Regarding the “extra” time, it was there in the original Stochastic Quantization paper and subsequent works, but it is also possible (as they occasionally note) to simply stipulate an “equilirium distribution” to begin with, and then there’s no need for the “equilibration” to “occur” as this “extra” time tends to infinity (of course, the “equilibration” here is distinct from that of Bohmian mechnics). So if you don’t like the “extra” time, you can simply do without it. I myself would also prefer it that way (of course, that begs the question how the different parts of space time “know” about each other, but I don’t think we should allow ourselves to be bothered by that; think of Newton, who disliked the long-range instantaneous character of gravitational forces, but developed his theory anyway).
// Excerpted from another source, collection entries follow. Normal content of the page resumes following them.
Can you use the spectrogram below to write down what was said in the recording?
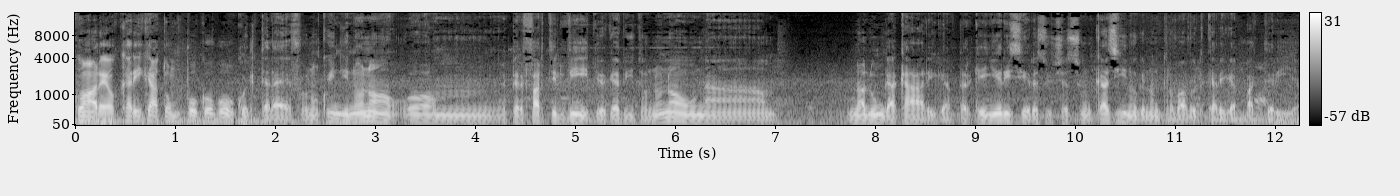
Cuore, ho caricato un poco poco il telefono, quindi non ho, um, per farti il video, capito? Non ho una, una lunga carica, perché ieri sera è successo un casino che non trovavo il caricabatteria.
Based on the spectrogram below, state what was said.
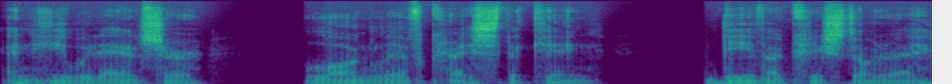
and he would answer, Long live Christ the King. Viva Cristo Rey.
Regarding the model, I was trying to stay as close as possible to Bell’s analysis, so I initially used $\lambda$ to denote all of the relevant hidden variables. I then focused on the one which represents the photons’ polarization as they leave the source (or, if you like, the direction of the angular momentum of the intermediate state of the emission cascade, assuming a source of doubly-excited Ca-40 atoms). The remaining variables are then essentially redundant. Thus, I would look at your model as a more detailed version, where you describe the whole sequence of angles. You could have, say, a distinct angle for every picosecond of photon flight, but in the gamma-to-0 limit there’s only one dominant rotation, so they’re mostly redundant. My lambda is then the angle corresponding to the moment the photons leave the source. It was just not necessary to give a more detailed description.
I like the details of your model which you stressed – the fact that it’s not “collapsey,” and the fact that it’s clearly determined by the boundaries at the time of measurement. I did mention in my work that there’s something special about irreversible measurements that must be a determining factor, because if you think of Alice just letting her photon go through a polarizing cube, then she may later recombine (with another cube) the two partial beams to recreate the original photon polarization (i.e., she may construct an interferometer and regain the original photon state, or a rotated one), and then she can measure with a different orientation by using yet another cube. In order for the toy-model to work, only the irreversible measurement counts, with the proper rotations taken into account.